Two Weeks in Another Town Reviews
Few would agree but I feel this superior to the 1952 film. There's something beautifully melancholic about this movie. In 1962 Hollywood was undergoing a radical change, competition was coming from TV, Rock & Roll, and from Europe where movies could be made for a relative pittance. A whole new breed of performers were changing the craft of acting. Realism was becoming key, audiences wanted to see movies shot in a glamorous location rather than a warehouse in Los Angeles. If any movie can serve as a farewell to old Hollywood it's this one. Douglas, Robinson and Charisse all play characters who know the game is up, all three on the verge of becoming dinosaurs. Douglas is the only one who faces up to it with dignity. He ends a brief May to December fling with the stunning Daliah Lavi, pushing her back to the handsome but troublesome young actor Hamilton who she claims was her first love. In doing this Douglas is speaking for Minnelli's generation, passing the reigns onto the new young Hollywood which would emerge over the following decade.
Relapsing into alcoholism after a wild night with Charisse, Douglas speeds off in his Maserati with her in tow, threatening to kill both of them by driving wildly. Minnelli filmed this on stage in front of a rather obvious projection screen which gives the scene another level. Douglas at this point doesn't want to face reality so subconsciously is trying to escape into the movie world, the only place he ever felt safe. It recalls a similar scene from "TBATB" where Lana Turner sped off after being rebuked by Douglas.
This is probably the last great role for Robinson before he was swept away in a sea of TV bit parts and he's on fire here as the bitter director who can't accept his time is up. Douglas is great as always and really generates sympathy as he attempts to keep his dignity while all around him lose theirs.
It makes sense that this was a commercial failure as it legitimizes the movie's theme. What I can't understand is the overwhelming critical bashing it took. Perhaps it was Minnelli's undeserved stigma as a director of musicals. I can't help think if this had been made by Wilder or Sirk it would have far greater standing. Don't believe the anti-hype, this is one of the best movies of the sixties and a must see for fans of old school melodramas.

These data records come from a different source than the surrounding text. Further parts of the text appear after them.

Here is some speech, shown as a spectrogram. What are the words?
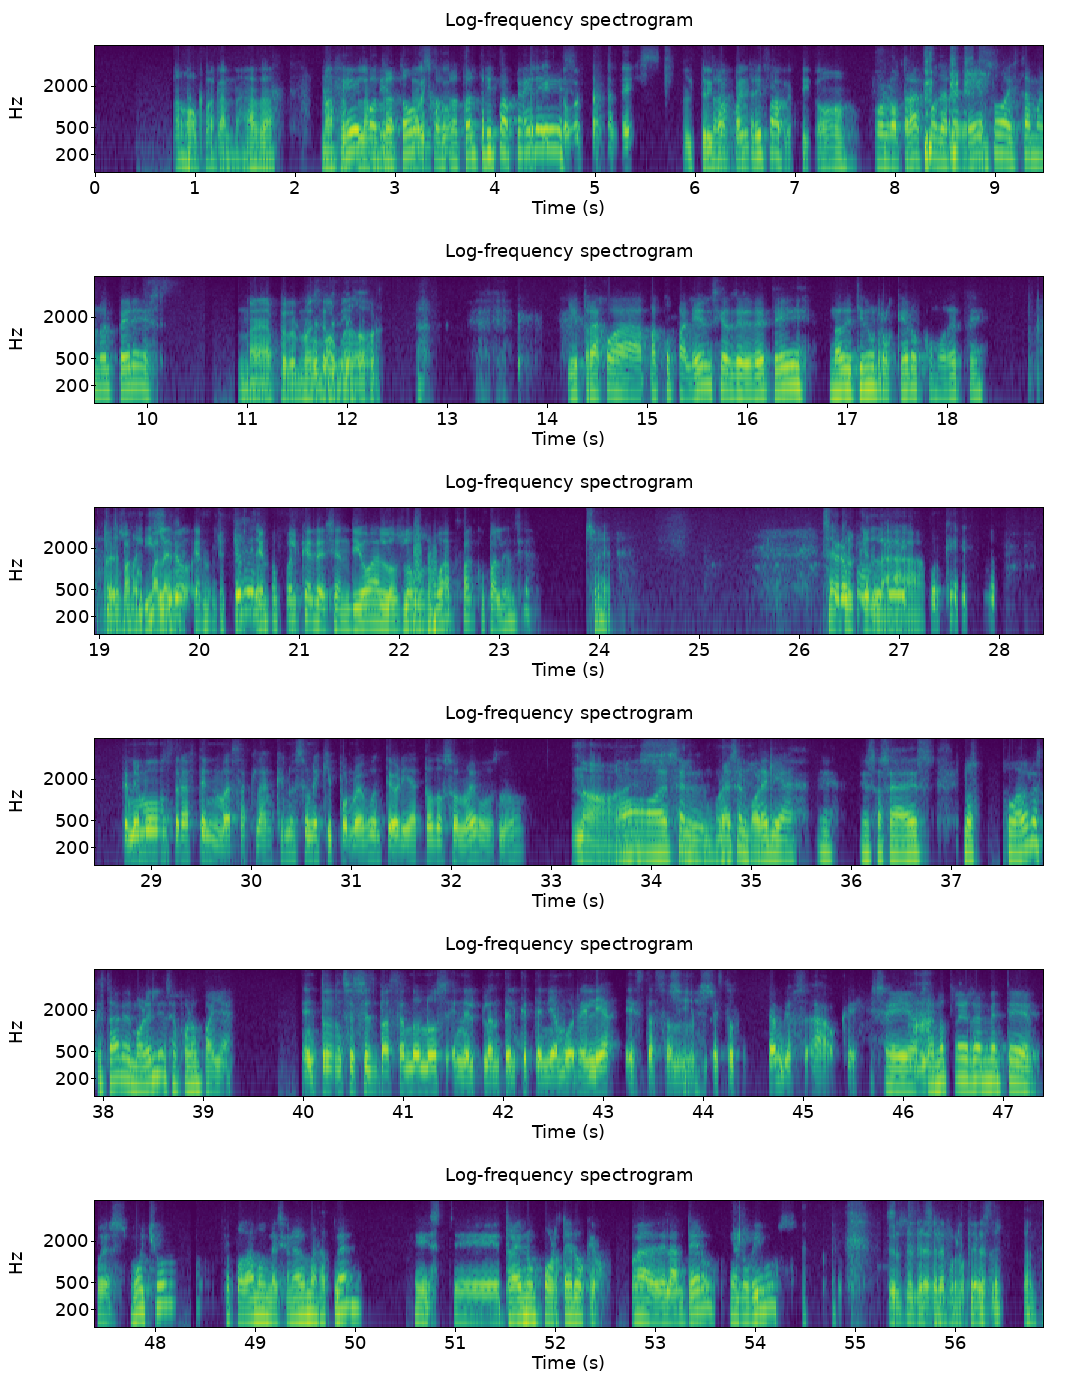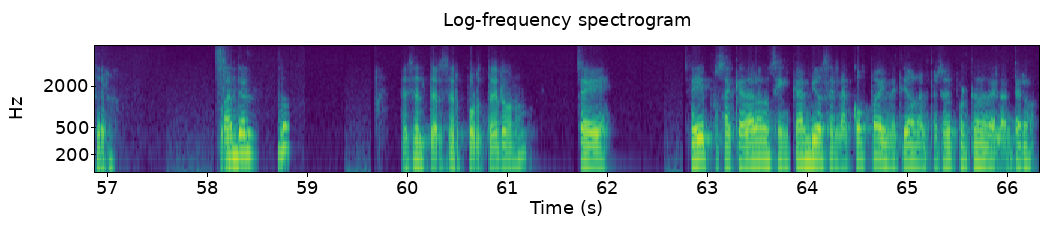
No, para nada. Mazatlán contrató, contrató al Tripa Pérez. El Tripa Pérez tripa, retiró. O lo trajo de regreso, ahí está Manuel Pérez. Nah, pero no es el mismo. Y trajo a Paco Palencia de DT. Nadie tiene un rockero como DT. Pero es Paco Palencia, ¿qué, no fue el que descendió a los Lobos WAP, Paco Palencia? Sí. O sea, creo que la... ¿Por qué tenemos draft en Mazatlán, que no es un equipo nuevo? En teoría todos son nuevos, ¿no? No, no es, el, Morelia. es el Morelia. Es, o sea, es los jugadores que estaban en Morelia se fueron para allá. Entonces es basándonos en el plantel que tenía Morelia, estas son estos cambios. Ah, ok. Sí, o sea, no trae realmente pues mucho que podamos mencionar Mazatlán. Este, traen un portero que juega de delantero, ya lo vimos. Es el tercer portero, es delantero. Es el tercer portero, ¿no? Sí. Sí, pues se quedaron sin cambios en la copa y metieron al tercer portero delantero.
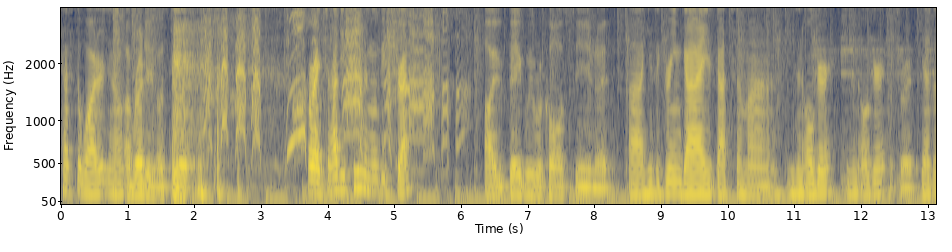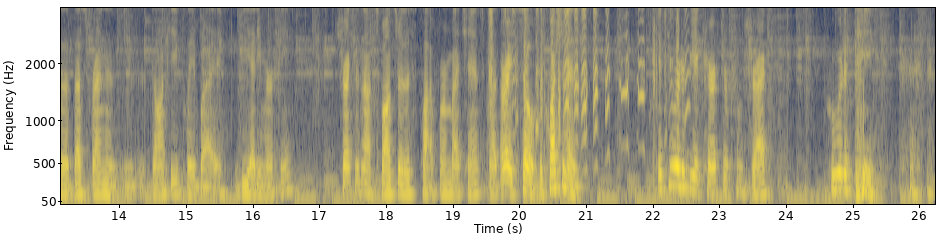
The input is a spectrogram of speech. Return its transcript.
test the waters. You know. I'm ready. Let's do it. All right. So have you seen the movie Shrek? I vaguely recall seeing it. Uh, he's a green guy. He's got some. Uh, he's an ogre. He's an ogre. That's right. He has a best friend is, is Donkey, played by the Eddie Murphy. Shrek does not sponsor this platform by chance, but all right. So the question is, if you were to be a character from Shrek, who would it be?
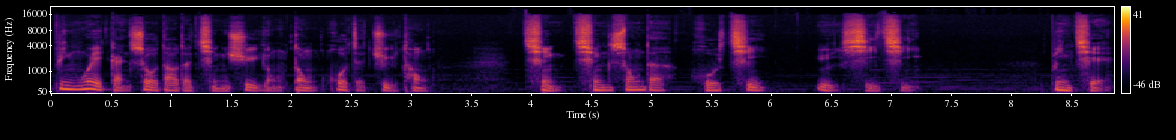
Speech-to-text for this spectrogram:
并未感受到的情绪涌动或者剧痛，请轻松的呼气与吸气，并且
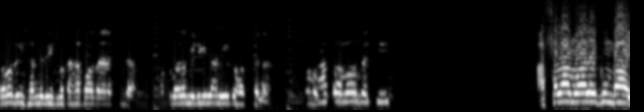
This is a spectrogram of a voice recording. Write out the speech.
চলো দেখি সামনে দেখি কোনো টাকা পাওয়া যায় না। কিনা আর তোমার মেডিকেল না নিয়ে তো হচ্ছে না। চলো। চলো দেখি। আসসালামু আলাইকুম ভাই।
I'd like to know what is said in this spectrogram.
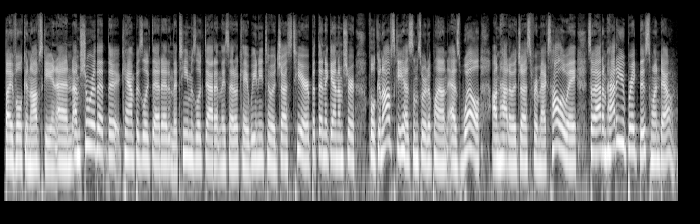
by Volkanovski, and, and I'm sure that the camp has looked at it and the team has looked at it and they said, okay, we need to adjust here. But then again, I'm sure Volkanovski has some sort of plan as well on how to adjust for Max Holloway. So, Adam, how do you break this one down?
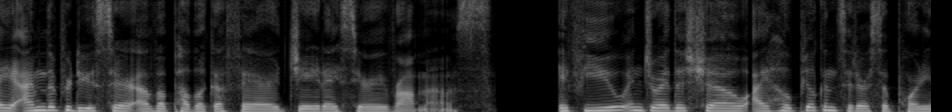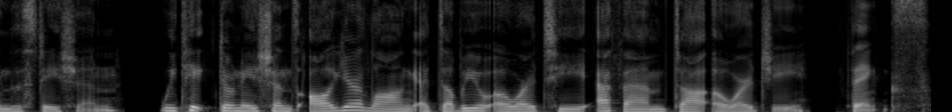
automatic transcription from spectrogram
Hi, I'm the producer of A Public Affair, Jade Isiri Ramos. If you enjoy the show, I hope you'll consider supporting the station. We take donations all year long at WORTFM.org. Thanks.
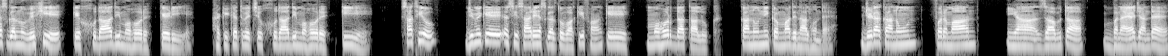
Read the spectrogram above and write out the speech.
ਇਸ ਗੱਲ ਨੂੰ ਵੇਖੀਏ ਕਿ ਖੁਦਾ ਦੀ ਮੋਹਰ ਕਿਹੜੀ ਹੈ ਹਕੀਕਤ ਵਿੱਚ ਖੁਦਾ ਦੀ ਮੋਹਰ ਕੀ ਹੈ ਸਾਥੀਓ, ਜਿਵੇਂ ਕਿ ਅਸੀਂ ਸਾਰੇ ਇਸ ਗੱਲ ਤੋਂ ਵਾਕਿਫ ਹਾਂ ਕਿ ਮੋਹਰ ਦਾ ਤਾਲੁਕ ਕਾਨੂੰਨੀ ਕੰਮਾਂ ਦੇ ਨਾਲ ਹੁੰਦਾ ਹੈ, ਜਿਹੜਾ ਕਾਨੂੰਨ, ਫਰਮਾਨ ਜਾਂ ਜ਼ਾਬਤਾ ਬਣਾਇਆ ਜਾਂਦਾ ਹੈ,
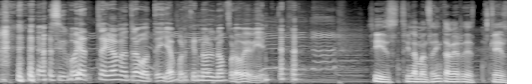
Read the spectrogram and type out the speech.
Así voy a tráigame otra botella porque no, no probé bien. Sí, sí, la manzanita verde, que es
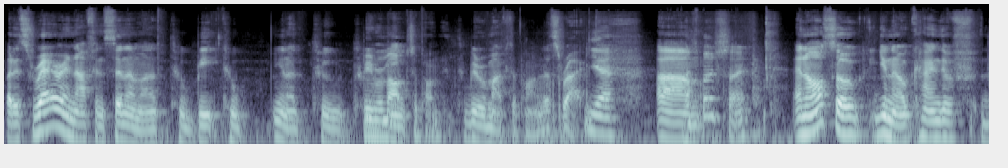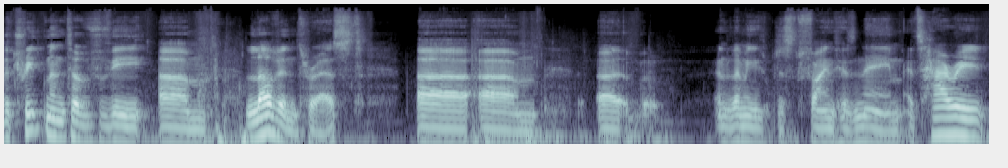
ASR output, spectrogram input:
but it's rare enough in cinema to be to you know to, to Be remarked upon. To be remarked upon. That's right. Yeah. I suppose so. And also, you know, kind of the treatment of the um, love interest. Uh, um, uh, and let me just find his name. It's Harry.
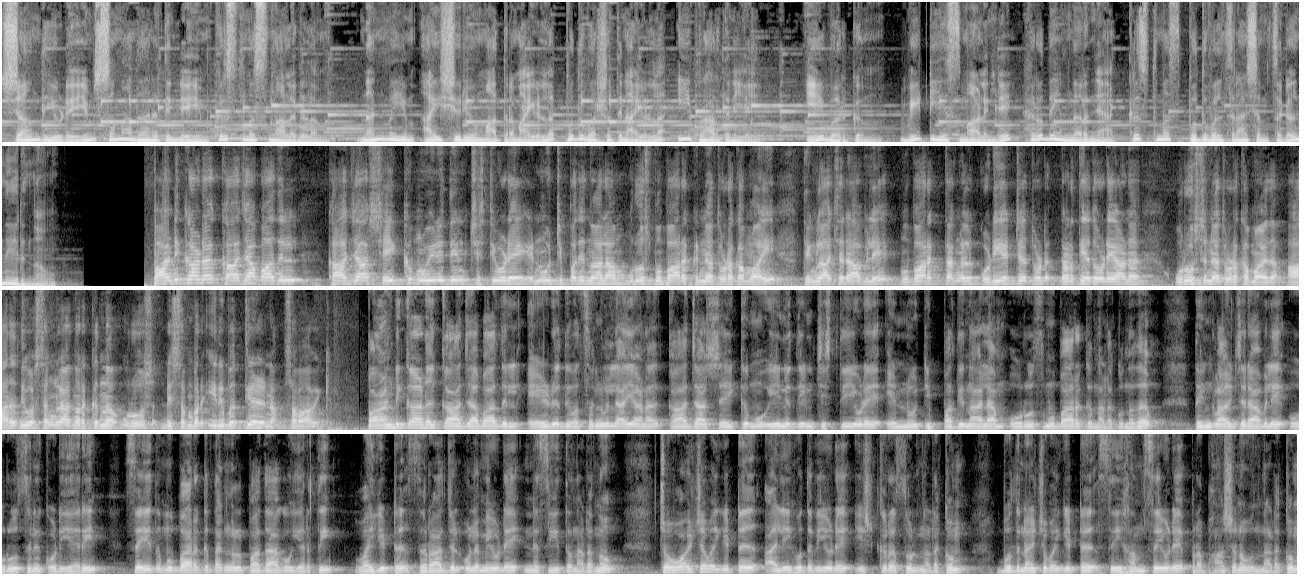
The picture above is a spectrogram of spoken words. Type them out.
ശാന്തിയുടെയും സമാധാനത്തിന്റെയും ക്രിസ്തുമസ് നാളുകളും നന്മയും ഐശ്വര്യവും മാത്രമായുള്ള പുതുവർഷത്തിനായുള്ള ഈ പ്രാർത്ഥനയിൽ ഏവർക്കും വി ടി എസ് മാളിന്റെ ഹൃദയം നിറഞ്ഞ ക്രിസ്തുമസ് പുതുവത്സരാശംസകൾ നേരുന്നു. പാണ്ടിക്കാട് കാജാബാദിൽ ഖാജ ഷെയ്ഖ് മൊയ്നുദ്ദീൻ ചിസ്തിയുടെ എണ്ണൂറ്റി പതിനാലാം ഉറൂസ് മുബാറക്കിന് തുടക്കമായി തിങ്കളാഴ്ച രാവിലെ മുബാറക് തങ്ങൾ കൊടിയേറ്റ് തുട- നടത്തിയതോടെയാണ് ഉറൂസിന് തുടക്കമായത്. ആറ് ദിവസങ്ങളായി നടക്കുന്ന ഉറൂസ് ഡിസംബർ ഇരുപത്തിയേഴിന് സമാപിക്കും. പാണ്ടിക്കാട് കാജാബാദിൽ ഏഴ് ദിവസങ്ങളിലായാണ് കാജ ഷെയ്ഖ് മൊയ്നുദ്ദീൻ ചിസ്തിയുടെ എണ്ണൂറ്റി പതിനാലാം ഉറൂസ് മുബാറക്ക് നടക്കുന്നത്. തിങ്കളാഴ്ച രാവിലെ ഉറൂസിന് കൊടിയേറി. സെയ്ദ് മുബാറക്ക് തങ്ങൾ പതാക ഉയർത്തി. വൈകിട്ട് സിറാജുൽ ഉലമയുടെ നസീത്ത നടന്നു. ചൊവ്വാഴ്ച വൈകിട്ട് അലി ഹുദവിയുടെ ഇഷ്ക് റസൂൽ നടക്കും. ബുധനാഴ്ച വൈകിട്ട് സി ഹംസയുടെ പ്രഭാഷണവും നടക്കും.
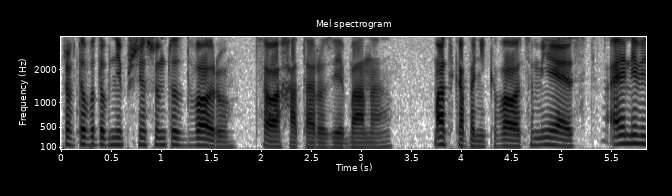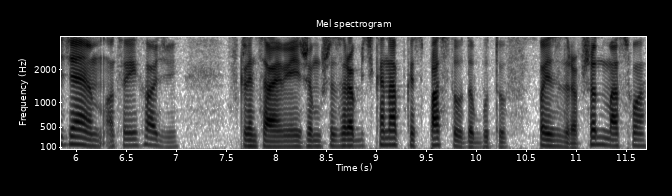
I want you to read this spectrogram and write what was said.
Prawdopodobnie przyniosłem to z dworu. Cała chata rozjebana. Matka panikowała, co mi jest, a ja nie wiedziałem, o co jej chodzi. Wkręcałem jej, że muszę zrobić kanapkę z pastą do butów, bo jest zdrowsza od masła.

While the film ends on a happy note, it isn't without it's dark spots, and even it's ending doesn't tie everything up in a bright bow. This is a fantastic film on Hollywood at an awkward time in its life, transitioning from grand spectacles showcasing gorgeous actors to creating more "realistic" and "relatable" characters and stories. It's old Hollywood cinema telling a newer, more conflicted story. At times it's breathtaking, but mostly, it's entertaining.
Another one of Vincente Minnelli's films that stayed under the radar. I have'nt watched too many of Kirk Douglas films, but i will say that he has a strong presence on screen. And given the period (1962) when this film was made, he gives a surprisingly subtle performance compared to the more melodramatic by most actors of that time. Though watching this film now, the overplayed score used throughout might seem unusual to many, and be a put off. But we must respect that it was the style of movie making of that era and accept it for what it is. It does come across at times like a bit of a soapie in certain scenes, but more importantly its a well written film that keeps one interested in the narrative. Rome is as always the perfect setting, and Daliah Levi must have been one of the most beautiful woman in the world at that time, and makes this film even more the reason to watch it.
Franchement, quand le réalisateur dans le film parle de sa peur de perdre sa capacité à s'émouvoir, c'est poignant. Et quand Cyd Charisse, en blonde, fait des propositions indécentes à Kirk Douglas sur des draps en satin, c'est... autre chose...